If your first child is going off to school or nursery this month, you’re probably keen for her to make new friends, and you’re looking forward to organising some playdates. But beware of letting the playdate experience become too competitive. A new report* warns that ‘playdate politics’ are playing havoc with parents’ bank balances, not to mention their peace of mind!
The days of having your kid’s school friends over for beans on toast and a kick around in the garden is officially a thing of the past, suggests the report. Instead, today’s parents are expected to shell out a minimum of £40 per playdate on meals out, cinema tickets, theme parks, take-aways and expensive arts and crafts materials.
No less than 85 percent of mums and dads in the survey agreed that playdates have become far too competitive. Nearly one in three parents admitted they fork out the cash to impress other parents, worrying they will be judged for the quality of their play date.
The main pitfalls parents face are:
1. The children will mess up the house (43 per cent).
2. The children will run riot (41 per cent).
3. The friends will be fussy eaters (35 per cent).
4. The parents will judge my house for being messy (31 per cent).
5. The parents will judge me for my entertaining skills, or lack of (24 per cent).
6. The children will ask for a sleepover (22 per cent).
7. The friends will tell their parents it was boring (21 per cent).
8. The parents will judge my house for being small (21 per cent).
9. The friends will have allergies (18 per cent).
10. The friends will tell their parents my cooking was terrible (16 per cent).
Regionally, Cardiff is the playdate capital of the UK, where 23 per cent of parents have at least one a week, compared to Belfast where only one in 50 families invite kids round once a week or more. London parents are the big spenders on playdates at £46, spending £13 more than parents in Glasgow (£33).
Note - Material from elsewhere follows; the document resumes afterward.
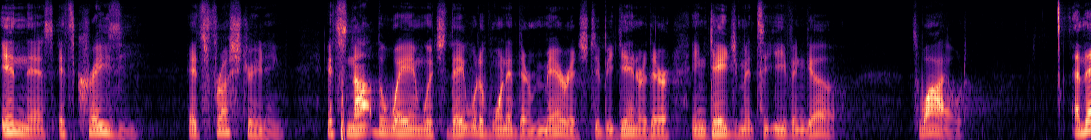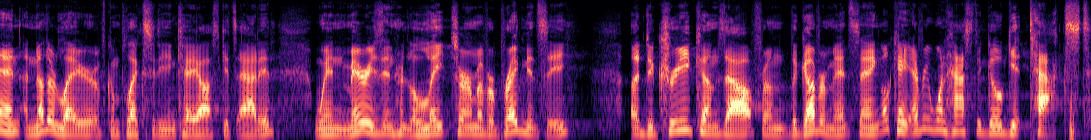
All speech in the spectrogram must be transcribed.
in this. It's crazy. It's frustrating. It's not the way in which they would have wanted their marriage to begin or their engagement to even go. It's wild. And then another layer of complexity and chaos gets added when Mary's in her, the late term of her pregnancy. A decree comes out from the government saying, okay, everyone has to go get taxed.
*Research commissioned by Bella Italia included 2,000 British parents.